▸ **WORK REQUEST**: The answer must be every line from the entries below that includes "audio".
*** Begin section ***
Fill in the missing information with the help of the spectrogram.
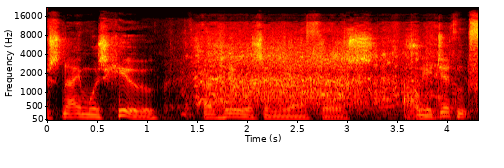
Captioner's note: audience laughs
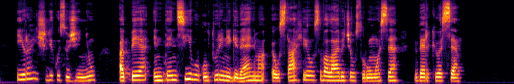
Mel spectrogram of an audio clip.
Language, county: Lithuanian, Panevėžys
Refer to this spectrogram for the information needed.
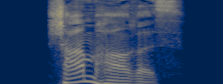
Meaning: genitive singular of Schamhaar
- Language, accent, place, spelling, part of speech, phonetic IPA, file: German, Germany, Berlin, Schamhaares, noun, [ˈʃaːmˌhaːʁəs], De-Schamhaares.ogg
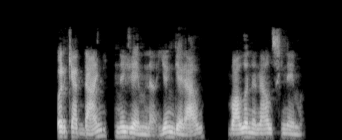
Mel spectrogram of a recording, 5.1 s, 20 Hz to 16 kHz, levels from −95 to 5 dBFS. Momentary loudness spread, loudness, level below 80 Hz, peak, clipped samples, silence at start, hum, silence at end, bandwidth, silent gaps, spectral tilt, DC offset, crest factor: 9 LU; -19 LUFS; -60 dBFS; -2 dBFS; under 0.1%; 0.85 s; none; 0.6 s; 7.6 kHz; 3.12-3.41 s; -5 dB/octave; under 0.1%; 18 dB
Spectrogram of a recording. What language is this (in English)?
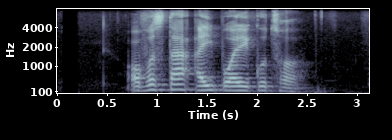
Nepali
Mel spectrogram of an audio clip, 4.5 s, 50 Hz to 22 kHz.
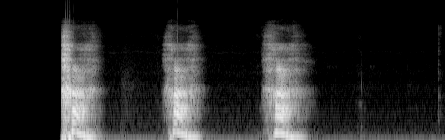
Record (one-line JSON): {"exhalation_length": "4.5 s", "exhalation_amplitude": 25485, "exhalation_signal_mean_std_ratio": 0.39, "survey_phase": "beta (2021-08-13 to 2022-03-07)", "age": "65+", "gender": "Male", "wearing_mask": "No", "symptom_none": true, "smoker_status": "Never smoked", "respiratory_condition_asthma": false, "respiratory_condition_other": false, "recruitment_source": "REACT", "submission_delay": "5 days", "covid_test_result": "Negative", "covid_test_method": "RT-qPCR"}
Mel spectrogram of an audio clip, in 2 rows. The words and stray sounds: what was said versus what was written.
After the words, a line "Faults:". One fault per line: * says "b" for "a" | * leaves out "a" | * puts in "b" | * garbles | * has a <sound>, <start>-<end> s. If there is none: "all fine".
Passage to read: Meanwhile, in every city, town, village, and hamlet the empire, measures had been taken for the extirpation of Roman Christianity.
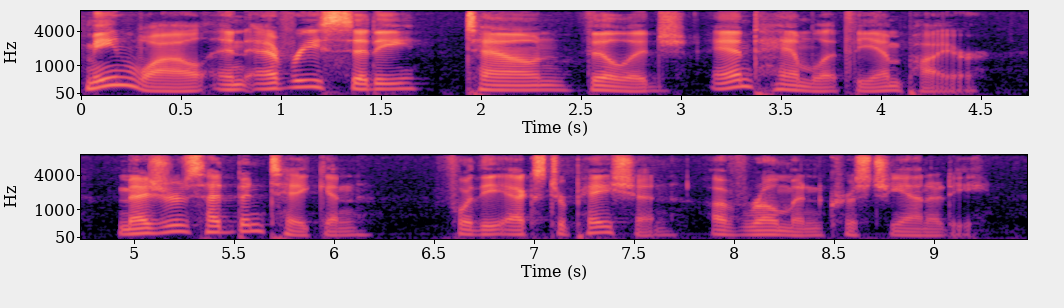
Meanwhile, in every city, town, village, and hamlet the empire, measures had been taken for the extirpation of Roman Christianity.
Faults:
all fine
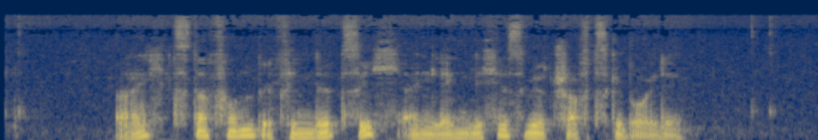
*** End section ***
▸ **ANSWER TO THIS EXERCISE**:
Mel spectrogram of an audio clip.
Mel spectrogram of an audio clip, 4.5 s, 50 Hz to 22 kHz.
Mel spectrogram of an audio clip, in 2 rows. The words and stray sounds: what was said versus what was written.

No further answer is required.